[TO DO] What you return should be the exact lines from the one with "Transcribe the recording from" to the end of the records below, both included, and no pictures.

[SUPPLIED RECORDS]
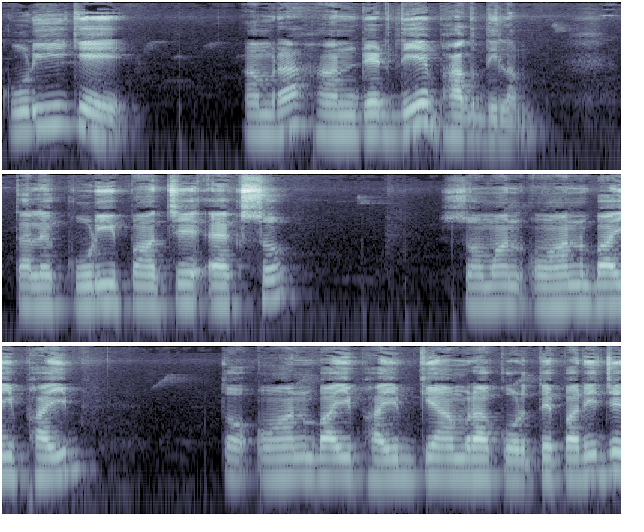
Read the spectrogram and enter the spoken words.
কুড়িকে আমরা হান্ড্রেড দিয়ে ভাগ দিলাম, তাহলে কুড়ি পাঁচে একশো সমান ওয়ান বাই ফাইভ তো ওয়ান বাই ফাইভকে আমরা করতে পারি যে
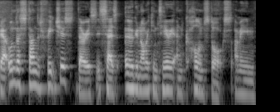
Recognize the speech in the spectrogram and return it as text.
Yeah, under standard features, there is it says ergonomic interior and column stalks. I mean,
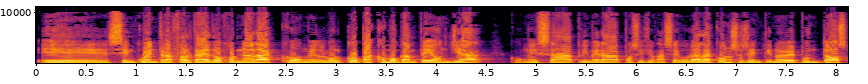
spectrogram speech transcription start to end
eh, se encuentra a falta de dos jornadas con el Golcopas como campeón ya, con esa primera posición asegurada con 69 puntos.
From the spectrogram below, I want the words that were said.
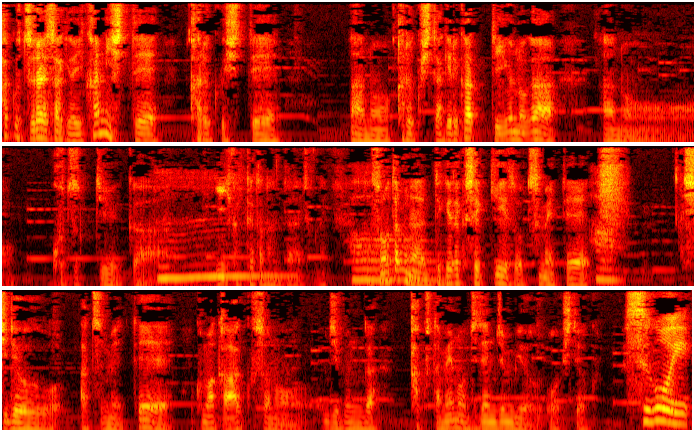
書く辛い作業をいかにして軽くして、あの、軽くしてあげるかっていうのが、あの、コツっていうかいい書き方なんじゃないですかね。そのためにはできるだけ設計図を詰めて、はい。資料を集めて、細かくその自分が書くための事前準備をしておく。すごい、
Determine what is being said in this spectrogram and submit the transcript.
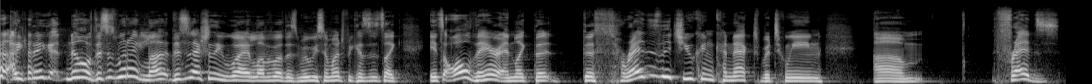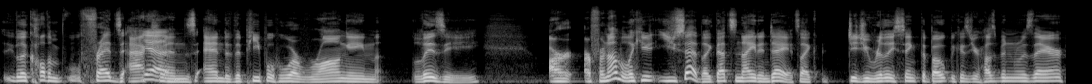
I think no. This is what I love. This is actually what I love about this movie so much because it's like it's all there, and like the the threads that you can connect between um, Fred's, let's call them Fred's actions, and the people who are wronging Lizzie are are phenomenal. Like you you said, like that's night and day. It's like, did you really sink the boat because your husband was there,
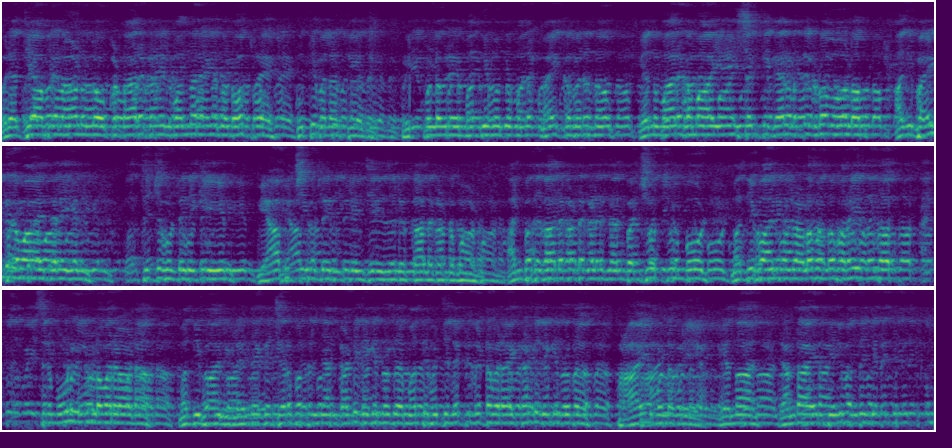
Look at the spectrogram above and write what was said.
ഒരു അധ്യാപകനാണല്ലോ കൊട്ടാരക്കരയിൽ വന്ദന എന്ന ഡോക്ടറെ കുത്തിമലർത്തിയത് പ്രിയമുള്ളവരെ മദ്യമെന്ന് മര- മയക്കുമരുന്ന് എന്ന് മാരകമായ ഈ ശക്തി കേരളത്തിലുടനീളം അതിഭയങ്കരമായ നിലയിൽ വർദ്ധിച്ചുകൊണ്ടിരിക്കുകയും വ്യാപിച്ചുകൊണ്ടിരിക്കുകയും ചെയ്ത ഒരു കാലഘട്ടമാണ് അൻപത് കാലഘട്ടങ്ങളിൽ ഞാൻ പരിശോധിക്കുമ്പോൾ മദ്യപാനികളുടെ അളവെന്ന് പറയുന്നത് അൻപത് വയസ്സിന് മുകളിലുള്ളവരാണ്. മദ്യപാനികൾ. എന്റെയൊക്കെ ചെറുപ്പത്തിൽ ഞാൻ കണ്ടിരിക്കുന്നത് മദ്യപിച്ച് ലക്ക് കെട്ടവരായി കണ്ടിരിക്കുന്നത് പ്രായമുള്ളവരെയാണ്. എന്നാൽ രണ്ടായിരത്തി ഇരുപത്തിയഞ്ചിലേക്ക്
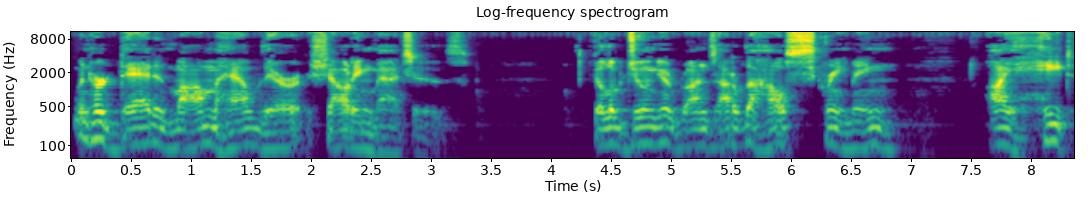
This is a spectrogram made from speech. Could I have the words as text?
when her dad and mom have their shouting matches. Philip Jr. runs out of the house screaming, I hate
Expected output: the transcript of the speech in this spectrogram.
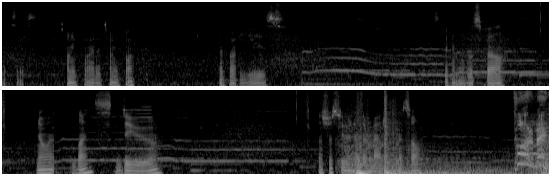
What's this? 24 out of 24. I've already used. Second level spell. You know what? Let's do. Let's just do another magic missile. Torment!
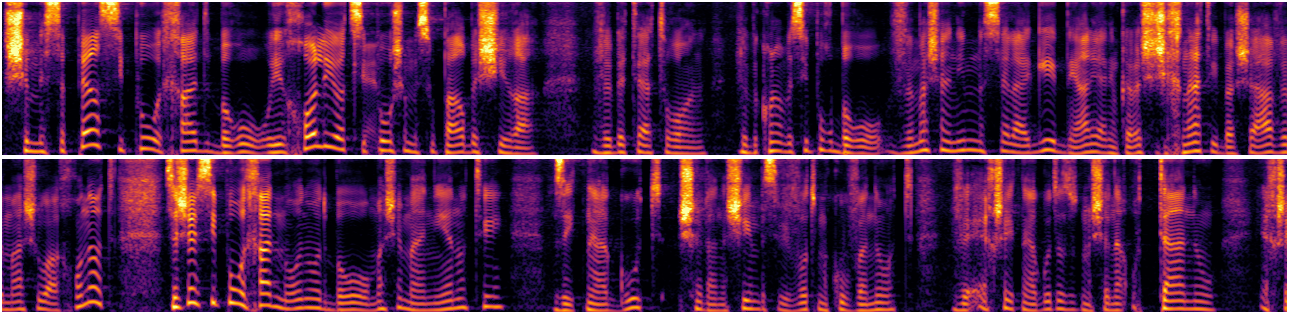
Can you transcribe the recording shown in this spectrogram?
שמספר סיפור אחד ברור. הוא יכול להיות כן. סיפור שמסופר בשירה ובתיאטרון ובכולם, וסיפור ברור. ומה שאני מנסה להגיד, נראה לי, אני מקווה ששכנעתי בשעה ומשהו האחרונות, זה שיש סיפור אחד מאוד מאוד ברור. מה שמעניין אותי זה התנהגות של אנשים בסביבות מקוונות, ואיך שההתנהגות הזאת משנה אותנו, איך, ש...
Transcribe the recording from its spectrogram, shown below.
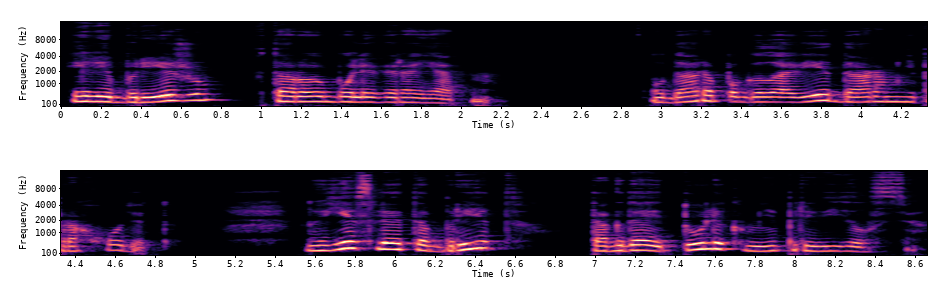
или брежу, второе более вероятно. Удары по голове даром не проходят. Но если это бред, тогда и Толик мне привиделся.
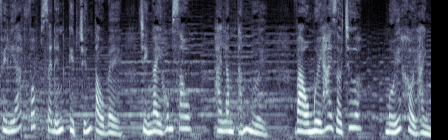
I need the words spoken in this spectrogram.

[TASK ANSWER]
Transcribe the recording from its spectrogram, shown below.
или брежу, второе более вероятно. Удары по голове даром не проходят. Но если это бред, тогда и Толик мне привиделся.
I need the words spoken in this spectrogram.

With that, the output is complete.